c. includes implicit costs only
d. is equal to the market price of the resource

Answer: a. The opportunty cost of a resource includes both explicit and implicit costs. Explicit costs are opportunity costs that usually involve a monetary payment. Implicit costs usually do not involve a monetary payment - they deal with the foregone satisfaction of the resource. By definition, both explicit and implicit costs are opportunity costs.


Question 2
The term opportunity cost is most often used synonymously with the term...
a. implicit cost
b. explicit cost
c. economic cost
d. sunk cost

Answer: c. Opportunity cost and economic cost are two terms that can be used interchangeably. Implicit and explicit costs are simply compenents of opportunity costs.
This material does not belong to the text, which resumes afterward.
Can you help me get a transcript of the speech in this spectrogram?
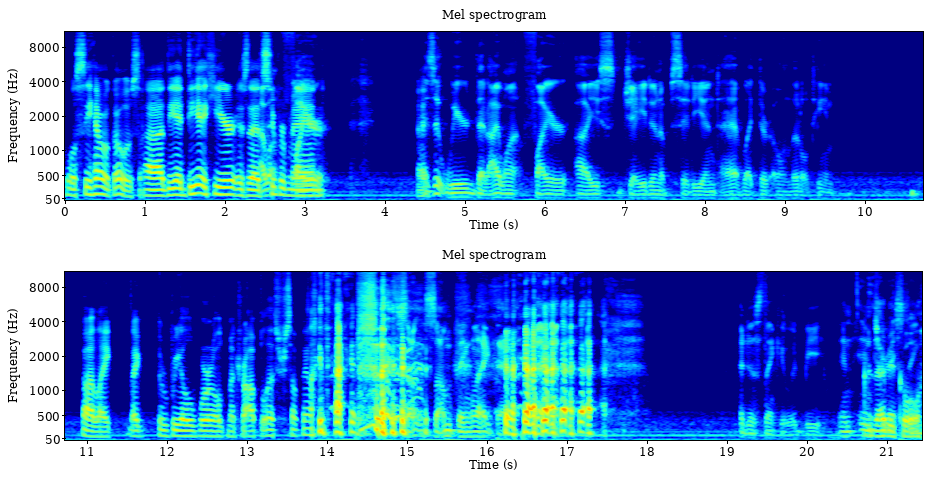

And a sunk cost is not an opportunity cost at all - it is a cost that has already been paid and should be a factor in no economic decision.


Question 3
The opportunity cost of producing a good relates to the accounting costs in which of the following ways:
a. The opportunity cost of producing a good is usually less than the accounting cost of producing the same good.
b. The opportunity cost of producing a good is usually equal to the accounting cost of producing the same good.
c. The opportunity cost of producing a good is usually greater than the accounting cost of producing the same good.
d. The opportunity cost of producing a good is not related to the accounting cost of producing the same good in any of the above ways.
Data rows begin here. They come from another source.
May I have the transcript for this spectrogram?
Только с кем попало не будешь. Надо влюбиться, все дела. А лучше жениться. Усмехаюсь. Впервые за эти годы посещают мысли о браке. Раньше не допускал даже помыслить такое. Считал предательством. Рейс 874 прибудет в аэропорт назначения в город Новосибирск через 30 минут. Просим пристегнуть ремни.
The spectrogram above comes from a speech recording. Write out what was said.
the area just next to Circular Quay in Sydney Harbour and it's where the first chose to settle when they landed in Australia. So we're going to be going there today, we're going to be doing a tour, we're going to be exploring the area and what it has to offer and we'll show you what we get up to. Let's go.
Answer: c. The opportunity cost of producing a good is usually greater than the accounting cost, because the opportunity cost includes both the dollar value of costs and any implicit costs as well.
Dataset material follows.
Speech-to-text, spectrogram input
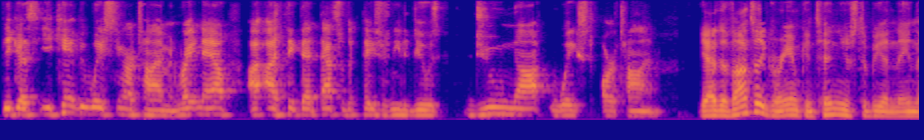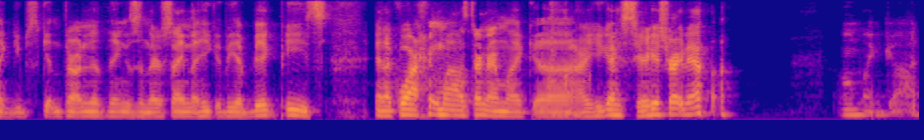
because you can't be wasting our time. And right now, I, I think that that's what the Pacers need to do is do not waste our time. Yeah, Devonte Graham continues to be a name that keeps getting thrown into things, and they're saying that he could be a big piece in acquiring Miles Turner. I'm like, uh, are you guys serious right now? Oh my God.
Question 4
Harry Bigbucks is considering a run for President of the United States of America. His campaign will last the entire year of 2008. Harry has asked his brother, an accountant, to calculate the costs of his campaign. They have calculated $10 million for television advertisements, $5 million for mailed flyers, $3 million for travelling across the country to speak his message, and $1 million to hire lawyers to help him. In 2007 Harry made $10 million dollars from his job working as a consultant, and his 2008 salary was schedule to increase by 20%. Harry would not have been able to do anything more valuable than working in 2008. Upon making all of the calculations, Harry's brother proclaims, "Harry if you want to run for President, your total economic costs are $19 million." Is Harry's brother correct?
a. Of course it is - why would his brother have an incorrect answer?
b. No - the stated economic costs of $19 million do not include the trip that Harry wants to make to the moon in 2011.
c. No - the stated economic costs of $19 million do not include the settlement of a lawsuit that Harry paid in 2005 for $2.5 million.
d. No - the stated economic costs of $19 million do not include the $12 million that Harry would have made in 2008 as a consultant.

Answer: d. Total economic costs include both the explicit costs of his campaign, which total $19 million, plus the implicit costs of his next best foregone alternative, which was consulting. Harry's brother, the accountant, needs to learn more about economics and add in the $12 million that Harry would have made as a consultant in 2008! The lawsuit that Harry paid off in 2005 are not economic costs of his 2008 campaign. The trip to the moon in 2011 is not relevant to hs 2008 campaign either.